During this third read-through, I’m looking at individual sentences and revising any that are awkward or contain unnecessary repetition. I find that when writing the first draft, I often use the same word repeatedly in places when there are perfectly good alternatives that freshen up the prose.

I will search for how many times words I tend to overuse appear, like ‘just’, ‘that’ and ‘the’, together with certain swear words, and either delete some instances or substitute alternatives. It’s about removing clunkiness and repetition to make the reading experience more pleasurable.

I’m looking, too, for inconsistencies such as referring to ‘Jenny’ as ‘Jill’, or (true example) saying a character comes from Hull when earlier in the novel he came from Grimsby.

Also, at this stage, I’ll check any facts or references are correct.

Step 4A: Rinse and Repeat

Whether I repeat Step 4 depends on how many alterations I made the first time around. If not many, I’ll move on to Step 5. If there were a lot of changes, I usually feel I have to repeat Step 4 in case the changes themselves have introduced more clunkiness or repetition. 
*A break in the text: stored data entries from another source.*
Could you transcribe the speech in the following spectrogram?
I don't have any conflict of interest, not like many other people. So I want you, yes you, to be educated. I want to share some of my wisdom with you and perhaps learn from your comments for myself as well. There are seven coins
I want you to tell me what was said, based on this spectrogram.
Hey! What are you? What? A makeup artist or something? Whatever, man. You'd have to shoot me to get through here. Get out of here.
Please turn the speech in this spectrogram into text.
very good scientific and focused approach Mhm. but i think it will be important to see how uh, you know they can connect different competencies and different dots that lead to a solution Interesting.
Step 5: The Nitty Gritty

The final read-through. The proofread. For this, I reformat the Word document into a mobi file and transfer it to my Kindle. It’s surprising how many simple errors I spot on the Kindle that I missed on the computer screen. Reading it in this different format seems to make typos jump out at me. I keep my laptop close at hand so I can change the master Word document as I find errors.
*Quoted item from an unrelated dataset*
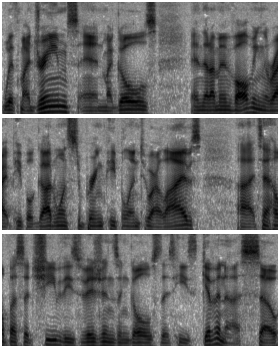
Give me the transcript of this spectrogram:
with my dreams and my goals, and that I'm involving the right people. God wants to bring people into our lives uh, to help us achieve these visions and goals that He's given us. So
Step 6: Spellcheck

Having corrected all errors I noticed during the proofread, I’m almost ready to publish. Before I do, I run the manuscript through Word’s spell-checker. What I’m mainly looking for are any final spelling errors I missed during the proofread and things like double spaces, which sometimes go unnoticed, especially if they occur at the edge of the page.

These steps are broadly equivalent to the various types of editing mentioned in Part 1: Step 2 – developmental edit, Step 3 – line edit, Step 4 – copy edit, Step 5 – proofread. 
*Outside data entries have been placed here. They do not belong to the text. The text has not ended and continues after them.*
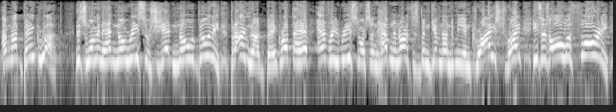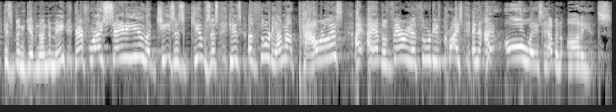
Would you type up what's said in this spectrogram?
I'm not bankrupt. This woman had no resource. She had no ability. But I'm not bankrupt. I have every resource in heaven and earth has been given unto me in Christ, right? He says, all authority has been given unto me. Therefore I say to you, like Jesus gives us his authority. I'm not powerless. I, I have the very authority of Christ. And I always have an audience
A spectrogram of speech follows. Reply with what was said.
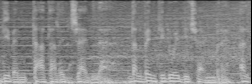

In theory, I should now be ready to publish a book filled with flowing narrative and sharp dialogue, free of spelling errors, grammatical mistakes and other blemishes, polished and shining like a new pin. In practice, of course, I’m unlikely to have caught every single tiny error in a ninety-thousand word novel. The aim is to achieve perfection, whilst recognising that I’m only human and am certain to have missed something.

It’s accepting that I’m not perfect which enables me to publish anything. Otherwise, I’d never get past Step 4. I could read through a draft novel a hundred times and find something to change on each occasion, though after a while it’s only because this time I prefer a particular sentence construction over another, or a particular word over the one I used, when either do the job perfectly well. We have to draw the line somewhere, say to ourselves, “Enough’s enough. Publish and be damned.”

Here are some other methods I’ve heard writers say they use. I’ve tried some of them and they’re not for me. But try them and find what works best for you.

– change the font size and/or type (this is of similar effect to what I do when transferring the book onto my Kindle, and should be useful for those who don’t own an e-reader)

– print the manuscript onto paper and edit/proofread the hard copy

– read the text, particularly the dialogue, aloud

– have someone (or the voice function, if present, on your word processing program) read it to you

– read sections of the work backwards (useful, I imagine, for proofreading rather than editing)

If there are any novice writers looking in who aren’t sure where to start when it comes to self-editing, I hope you’ve found this to be of some use. Don’t forget: this isn’t ‘one size fits all’. You’ll need to try various methods and combinations until you find what works best for you.

Good luck!